As mentioned earlier, the trace delay is approximately 160 ps/in. if an FR4 board is used. This is a significant number considering how the data-valid window at high frequencies has become 2 ns (e.g., for a 250-MHz, double-data-rate (DDR) device) and lower. Skew between the clock signals can also significantly reduce timing margins. We shall see that source-synchronous clocks can significantly reduce propagation delay, skew, and jitter, making timing closure more attainable.
- Check critical path and optimize it.
- Add more timing constraints (over constrain).
- pipeline the architecture to the max possible extent keeping in mind latency req's.
For example, a chip designed solely to run a cash register is an ASIC. In contrast, a microprocessor is not application-specific, because users can adapt it to many purposes.
The initial ASICs used gate-array technology.
The British firm Ferranti produced perhaps the first gate-array, the ULA (Uncommitted Logic Array), around 1980. Customisation occurred by varying the metal interconnect mask. ULAs had complexities of up to a few thousand gates. Later versions became more generalized, with different base dies customised by both metal and polysilicon layers. Some base dies include RAM elements.

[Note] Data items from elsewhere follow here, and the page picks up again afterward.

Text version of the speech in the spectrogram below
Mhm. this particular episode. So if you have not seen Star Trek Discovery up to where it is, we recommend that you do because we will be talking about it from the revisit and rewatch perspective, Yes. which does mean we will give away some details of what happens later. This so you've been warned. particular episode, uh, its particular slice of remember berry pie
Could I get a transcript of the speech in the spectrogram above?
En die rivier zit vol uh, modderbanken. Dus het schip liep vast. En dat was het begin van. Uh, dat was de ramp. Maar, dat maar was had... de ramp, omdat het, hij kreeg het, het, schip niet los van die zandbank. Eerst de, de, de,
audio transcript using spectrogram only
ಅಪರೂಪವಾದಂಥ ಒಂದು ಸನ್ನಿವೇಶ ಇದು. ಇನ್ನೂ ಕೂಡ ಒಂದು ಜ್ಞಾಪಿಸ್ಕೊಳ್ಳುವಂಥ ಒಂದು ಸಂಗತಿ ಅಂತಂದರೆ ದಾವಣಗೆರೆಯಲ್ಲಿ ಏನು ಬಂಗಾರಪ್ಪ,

In the late 1980s, the availability of logic synthesis tools (such as Design Compiler) that could accept hardware description language descriptions using Verilog and VHDL and compile a high-level description into to an optimised gate level netlist brought "standard-cell" design into the fore-front. A standard-cell library consists of pre-characterized collections of gates (such as 2 input nor, 2 input nand, invertors, etc.) that the silicon compiler uses to translate the original source into a gate level netlist. This netlist is fed into a place and route tool to create a physical layout. Routing applications then place the pre-characterized cells in a matrix fashion, and then route the connections through the matrix. The final output of the "place & route" process comprises a data-base representing the various layers and polygons in GDS-II format that represent the different mask-layers of the actual chip.

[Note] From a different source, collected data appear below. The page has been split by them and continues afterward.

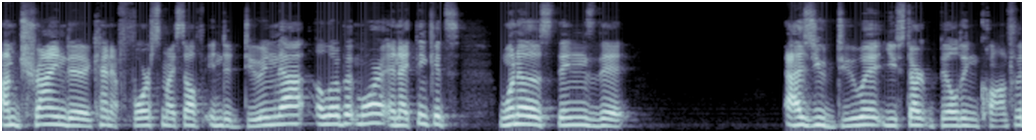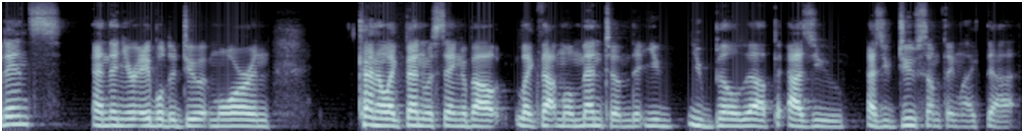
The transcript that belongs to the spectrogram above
I'm trying to kind of force myself into doing that a little bit more. And I think it's one of those things that as you do it, you start building confidence and then you're able to do it more. And kind of like Ben was saying about like that momentum that you you build up as you as you do something like that.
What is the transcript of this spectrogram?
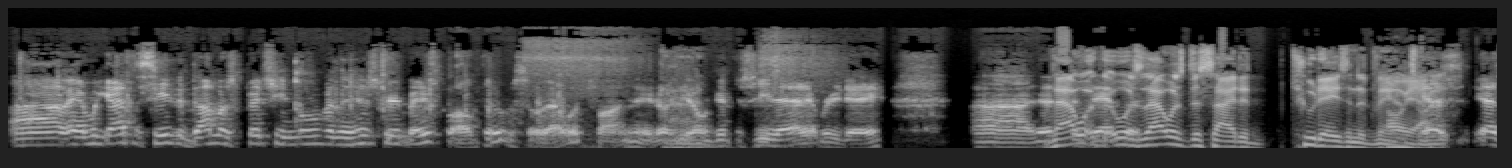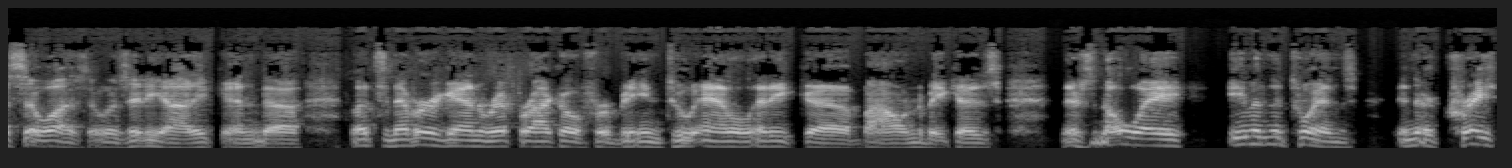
uh, and we got to see the dumbest pitching move in the history of baseball, too. So that was fun. You don't, you don't get to see that every day. Uh, that was, that was that was decided two days in advance. Oh, yeah. Yes, yes, it was. It was idiotic, and uh, let's never again rip Rocco for being too analytic uh, bound because there's no way even the Twins in their crazy.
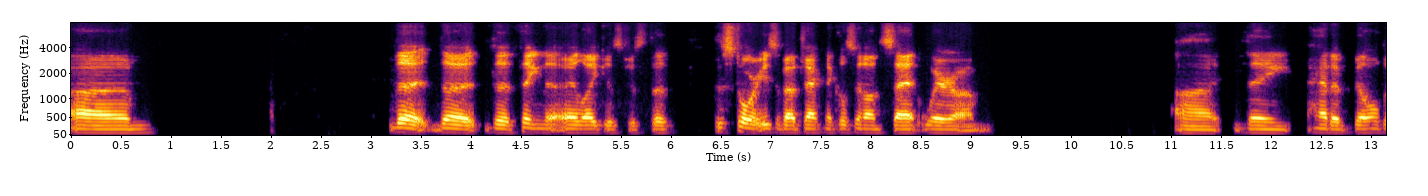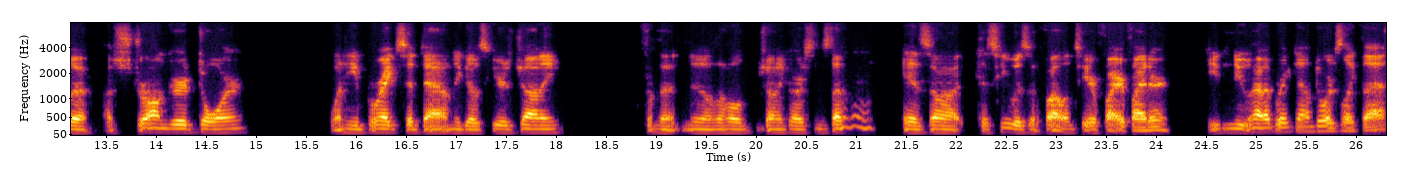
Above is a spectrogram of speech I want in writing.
Yeah. Um. The the the thing that I like is just the the stories about Jack Nicholson on set where um uh they had to build a, a stronger door when he breaks it down he goes here's Johnny from the you know the whole Johnny Carson stuff mhm. is uh because he was a volunteer firefighter he knew how to break down doors like that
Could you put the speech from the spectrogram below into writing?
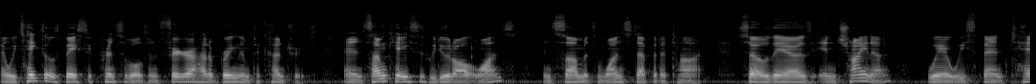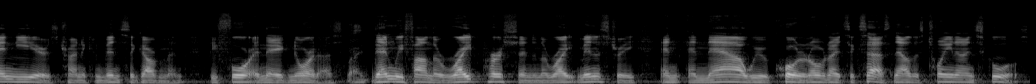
And we take those basic principles and figure out how to bring them to countries. And in some cases, we do it all at once. In some, it's one step at a time. So there's in China, where we spent 10 years trying to convince the government before, and they ignored us. Right. Then we found the right person in the right ministry, and, and now we were, quote, an overnight success. Now there's 29 schools.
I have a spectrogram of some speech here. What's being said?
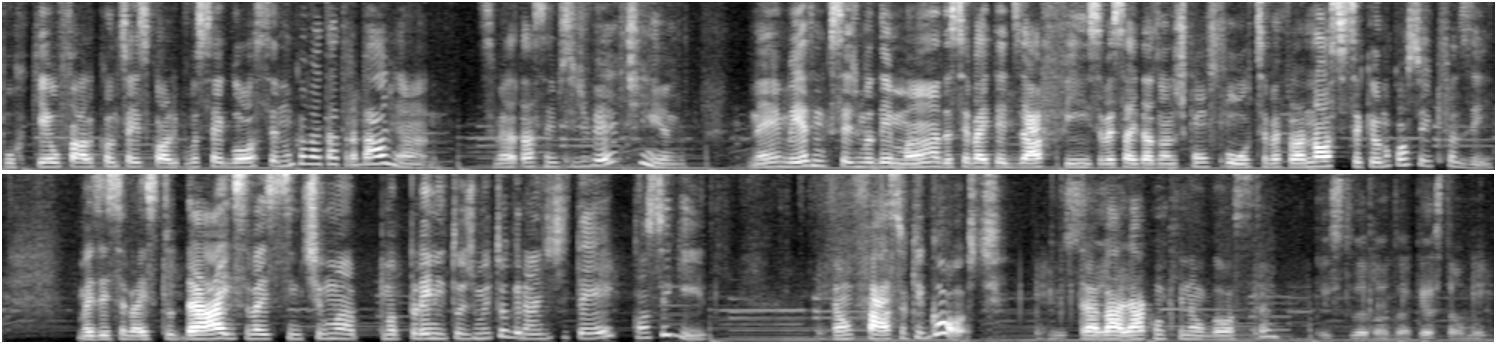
Porque eu falo que quando você escolhe o que você gosta, você nunca vai estar trabalhando. Você vai estar sempre se divertindo. né? Mesmo que seja uma demanda, você vai ter desafios, você vai sair da zona de conforto, você vai falar, nossa, isso aqui eu não consigo fazer. Mas aí você vai estudar e você vai sentir uma, uma plenitude muito grande de ter conseguido. Então faça o que goste. Isso Trabalhar com o que não gosta. levanta- Isso levanta uma questão muito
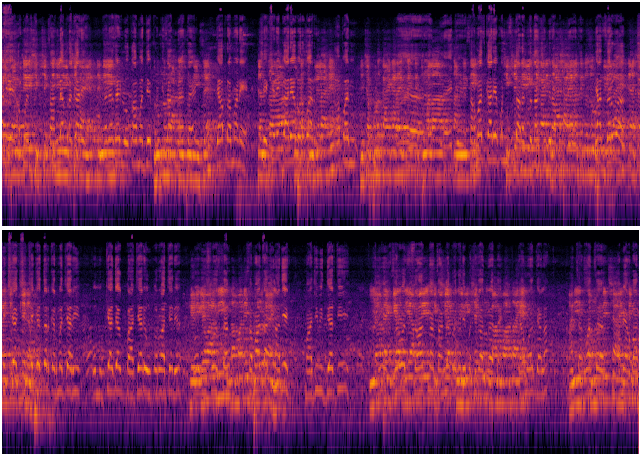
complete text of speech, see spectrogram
हे आपण चांगल्या प्रकारे करण्यासाठी लोकांमध्ये प्रतिसाद मिळत आहे त्याप्रमाणे शैक्षणिक कार्याबरोबर आपण त्याच्या पुढे काय करायचंय ते तुम्हाला अ, एक सांगण्यात येईल. समाज कार्य पण सुद्धा रक्तदान शिबिर आपण. या सर्व शिक्षक. शिक्षकेतर कर्मचारी व मुख्याध्यापक प्राचार्य उपप्राचार्य समाजातील. अनेक माजी विद्यार्थी सर्व चांगल्या प्रकारे प्रतिसाद मिळत आहे. त्यामुळे त्याला आणि सर्वांचं आम्ही आभार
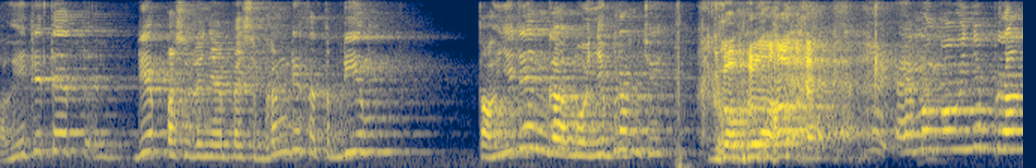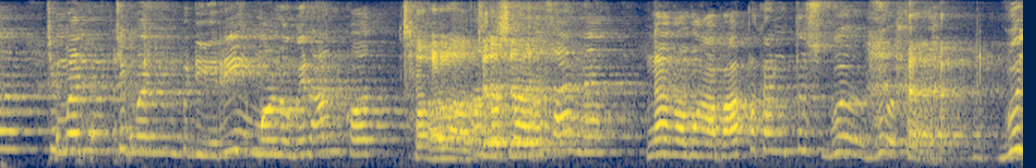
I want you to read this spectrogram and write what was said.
taunya dia dia pas udah nyampe seberang dia tetap diem taunya dia nggak mau nyebrang cuy Goblok. Emang mau nyebrang cuman cuman berdiri mau nungguin angkot. Tolol, angkot terus ke arah sana. Nggak ngomong apa apa kan terus gue gue gue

Finally, designers can also take the "full-custom" route in implementing an ASIC. In this case, an individual description of each transistor occurs in building the circuit. A "full-custom" implementation may function five times faster than a "standard-cell" implementation. The "standard-cell" implementation can usually be implemented quite a bit quicker and with less risk of errors, than the "full-custom" choice.
As feature sizes have shrunk and design tools improved over the years, the maximum complexity (and hence functionality) has increased from 5000 gates to 20 million or more. Modern ASICs often include 32-bit processors and other large building-blocks. Many people refer to such an ASIC as a SoC - System on a Chip.
The use of intellectual property (IP) in ASICs has become a growing trend. Many ASIC houses have had standard cell libraries for years. However IP takes the reuse of designs to a new level. Designers of most complex digital ICs now utilise computer languages that describe electronics rather than code. Many organizations now sell tested functional blocks written in these languages. For example, one can purchase CPUs, ethernet or telephone interfaces.
For smaller designs and/or lower production volumes, ASICs have started to become a less attractive solution, as field-programmable gate arrays (FPGAs) grow larger, faster and more capable. Some SoCs consist of a microprocessor, various types of memory and a large FPGA.
So having said, this blog is dedicated to Digital Electronics, VLSI, ASICs, SOCs etc.